In this post, I’ll show you how to make Pfefferbeisser yourself. They are straightforward to make, taste spectacular and are great to take along as a snack or for the perfect snack.
The literal translation for Pfefferbeisser is “pepper bites”. They are a cured cold smoked sausage with pepper as the main spice.
Here you can find the complete Pfefferbeisser recipe as a video or to read through.
Have fun and good luck! I would be happy if you leave me a comment if you succeeded.
Making your own Pfefferbeisser – What do you need?
INGREDIENTS PER 1 KG Pfefferbeisser
- 75 % pork shoulder (750g)
- 25 % pork backfat (250g)
SPICES PER KG OF MEAT
- 21.5 g salt
- 2.5 g Cure #1
- 3 g white pepper
- 3 g black pepper
- 2 g paprika
- 1 g garlic powder
- 1 g mace
Equipment for making Pfefferbeisser
You need a meat grinder to “grind” the meat. The meat is chopped into small chunks with it.
Spice grinder / mortar
To grind your spices, it is best to use a spice mill. Alternatively, a mortar is also suitable. Or you can use already ground spices. I recommend to grind them yourself.
Sausage filler / attachment for the meat grinder / hand filling funnel
You need this to get your meat mass into the casing.
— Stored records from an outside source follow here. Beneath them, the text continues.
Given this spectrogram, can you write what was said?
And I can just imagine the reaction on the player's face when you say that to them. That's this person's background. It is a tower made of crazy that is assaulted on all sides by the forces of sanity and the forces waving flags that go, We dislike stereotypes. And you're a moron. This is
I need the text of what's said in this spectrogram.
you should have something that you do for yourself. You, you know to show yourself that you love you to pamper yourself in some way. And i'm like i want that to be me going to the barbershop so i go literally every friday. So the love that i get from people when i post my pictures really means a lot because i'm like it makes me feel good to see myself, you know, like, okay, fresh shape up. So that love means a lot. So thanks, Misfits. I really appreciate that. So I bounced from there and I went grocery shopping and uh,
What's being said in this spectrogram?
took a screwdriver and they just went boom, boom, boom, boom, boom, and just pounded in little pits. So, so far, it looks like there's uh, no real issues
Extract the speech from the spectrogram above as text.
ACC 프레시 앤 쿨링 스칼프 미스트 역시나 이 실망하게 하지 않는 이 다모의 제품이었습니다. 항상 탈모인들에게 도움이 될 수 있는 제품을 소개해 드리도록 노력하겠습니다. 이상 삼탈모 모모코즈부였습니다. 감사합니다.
For starters, a filler attachment for your meat grinder or a hand filler funnel will work for this. I use this one.
For filling your mass you need natural casings. I use here a sheep saitling caliber 22/24.
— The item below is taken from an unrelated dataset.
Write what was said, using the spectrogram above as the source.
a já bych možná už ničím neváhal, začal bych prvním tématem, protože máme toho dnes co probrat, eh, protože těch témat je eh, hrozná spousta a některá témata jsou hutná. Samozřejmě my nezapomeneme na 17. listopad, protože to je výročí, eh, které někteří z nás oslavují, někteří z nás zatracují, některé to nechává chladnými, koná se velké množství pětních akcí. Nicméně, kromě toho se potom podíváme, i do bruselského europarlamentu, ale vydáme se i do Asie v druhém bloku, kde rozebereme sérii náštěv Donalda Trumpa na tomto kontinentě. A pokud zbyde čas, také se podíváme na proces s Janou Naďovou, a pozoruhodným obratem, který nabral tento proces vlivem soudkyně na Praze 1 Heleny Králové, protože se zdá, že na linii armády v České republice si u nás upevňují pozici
You need the smoker to smoke your pepper bites.
Cold smoke generator and smoking flour
The cold smoke generator burns for about 12 hours. This saves you to constantly refill the smoking flour.
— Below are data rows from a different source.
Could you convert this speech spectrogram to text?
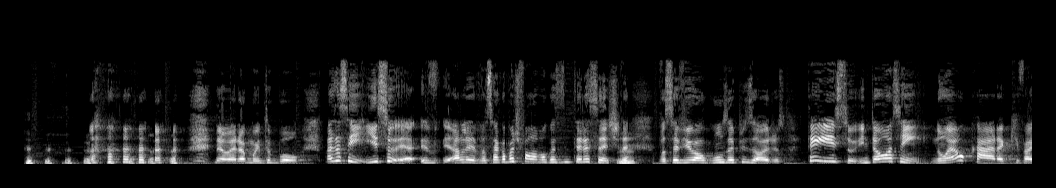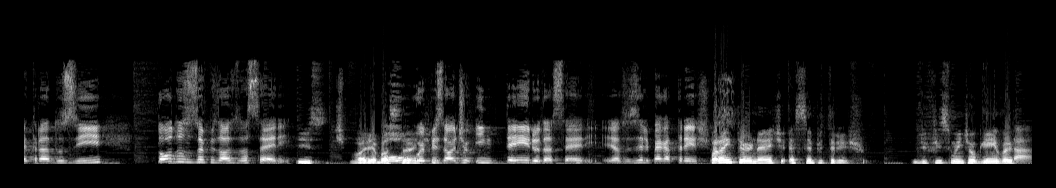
Não, era muito bom. Mas assim, isso. é, Ale, você acabou de falar uma coisa interessante, né? Hum. Você viu alguns episódios. Tem isso. Então, assim, não é o cara que vai traduzir todos os episódios da série. Isso, tipo, varia bastante. Ou o episódio inteiro da série. E às vezes ele pega trechos. Para a internet é sempre trecho. Dificilmente alguém vai, Tá.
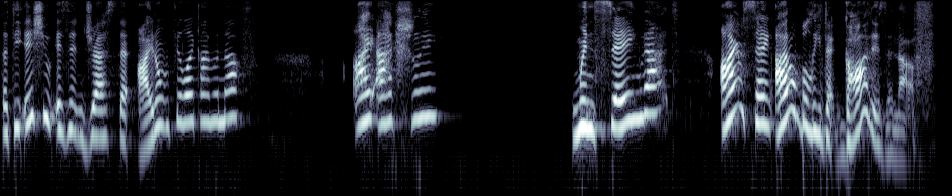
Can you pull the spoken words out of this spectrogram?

Making Pfefferbeisser – Step-By-Step Instructions
1. Cut your meat and back fat into strips. The size varies depending on how big your meat grinder is. The bigger the grinder, the bigger your pieces of meat can be.
2. Put the meat in the freezer for 1-2 hours. This will help later on with the grinding process and the temperature.
3. Grind your spices into a fine powder. If you want, you can also grind some pepper coarsely and add it later on.
4. Now it’s time to grind the meat. Depending on how coarse you want your final sausage meat, you can use different perforated discs here.
I use the medium perforated disc (4.5 mm).
5. Add the spices, the salt and the Cure #1 to the meat mass.
6. Mix the mass to a firm sausage meat. You can do this either by hand or with a machine with a dough hook.
7. You can fill the mass into the casings. Make sure that not much air gets into the casings. I use sheep saitling caliber 22/24.
8. Now it is time to link them. You can decide for yourself how big your Pfefferbeisser should be. Simply twist off one sausage by spinning it away from you, then leave one out and then spin it again.
9. Hang the Pfefferbeisser at room temperature 20 -25 °C (68 – 77 °F) and let them ferment for 24 hours. The humidity should be around 80%. You can spray them with water from time to time and hang a damp towel next to them.
10. You can now hang them in the smoker and cold smoke. I made 2 passes here. That means 12 hours of smoke and 12 hours of no smoke each pass. The temperature should ideally be between 15 and 20 degrees Celsius (59 F° – 68 F°).
11. After the second pass, the Pfefferbeisser will have a nice color. If you want them firmer, you can also let them ripen and dry for a few more days. Enjoy them.
What is the shelf life of Pfefferbeisser?
As they are cured, they can be kept for several months. They will dry out even more so you need to vacuum seal them to stop this. As always, the important thing is to see-smell-taste!.
Hi I am currently making a batch of Pfefferbeisser and am curious about the cold smoking process. I am using a smoke tube that uses pellets to generate the cold smoke rather than a maze that uses sawdust, as you’ve done. The tube provides about 4 hours of cold smoke rather than 12, but the smoke it much thicker and more intense than with a sawdust maze. I am curious if I should still follow the 12 hours on/12 hours off smoke method. I fear that I may over-smoke my Pfefferbeisser and make them bitter. I have already used the smoke tube for 8 total hours of cold smoking and the Pfefferbeisser are already dark red and smell quite smokey. Would it be ok to just dry them from here on out? I tried to follow your method exactly, and purchased a spiral sawdust maze that produces a thinner smoke for a longer time, but I could not get it to stay lit. Thanks so much!
Yes you can do this. Just do 4hours – 4hours rest – 4 hours – rest until you like it. However if you can achieve a longer milder smoke this will typically yield a better result.